**Task prompt**
Your output must consist of the records printed verbatim, with the pictures excluded.

Collected data entries:
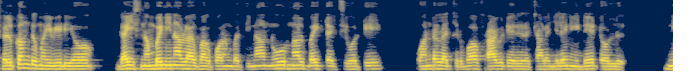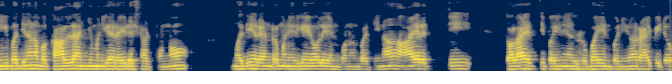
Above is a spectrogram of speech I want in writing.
Welcome to my video guys நம்ம நீனா விளாக் பார்க்க போறோம்னு பார்த்தீங்கன்னா நூறு நாள் பைக் டாக்ஸி ஓட்டி ஒன்றரை லட்ச ரூபாய் ப்ராஃபிட் எடுக்கிற சேலஞ்சில் நீ டே டுவெல் நீ பார்த்தீங்கன்னா நம்ம காலைல அஞ்சு மணிக்கே ரைடை ஸ்டார்ட் பண்ணோம். மதியம் ரெண்டரை மணி வரைக்கும் எவ்வளோ என் பண்ணணும்னு பார்த்தீங்கன்னா ஆயிரத்தி தொள்ளாயிரத்தி பதினேழு ரூபாய் என் பண்ணிடுவோம் ரேப்பிடோ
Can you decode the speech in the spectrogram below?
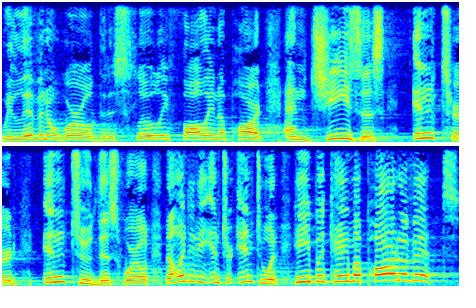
We live in a world that is slowly falling apart, and Jesus entered into this world. Not only did he enter into it, he became a part of it.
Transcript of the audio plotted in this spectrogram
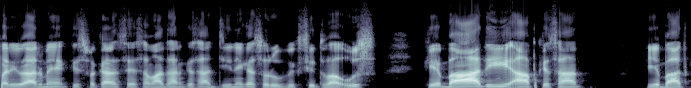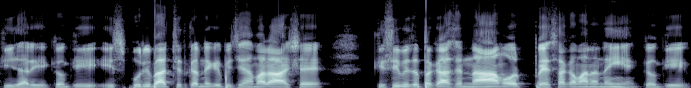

**Worked solution**
Above is a spectrogram of speech I want in writing.
Welcome to my video guys நம்ம நீனா விளாக் பார்க்க போறோம்னு பார்த்தீங்கன்னா நூறு நாள் பைக் டாக்ஸி ஓட்டி ஒன்றரை லட்ச ரூபாய் ப்ராஃபிட் எடுக்கிற சேலஞ்சில் நீ டே டுவெல் நீ பார்த்தீங்கன்னா நம்ம காலைல அஞ்சு மணிக்கே ரைடை ஸ்டார்ட் பண்ணோம். மதியம் ரெண்டரை மணி வரைக்கும் எவ்வளோ என் பண்ணணும்னு பார்த்தீங்கன்னா ஆயிரத்தி தொள்ளாயிரத்தி பதினேழு ரூபாய் என் பண்ணிடுவோம் ரேப்பிடோ
Can you decode the speech in the spectrogram below?
We live in a world that is slowly falling apart, and Jesus entered into this world. Not only did he enter into it, he became a part of it.
Transcript of the audio plotted in this spectrogram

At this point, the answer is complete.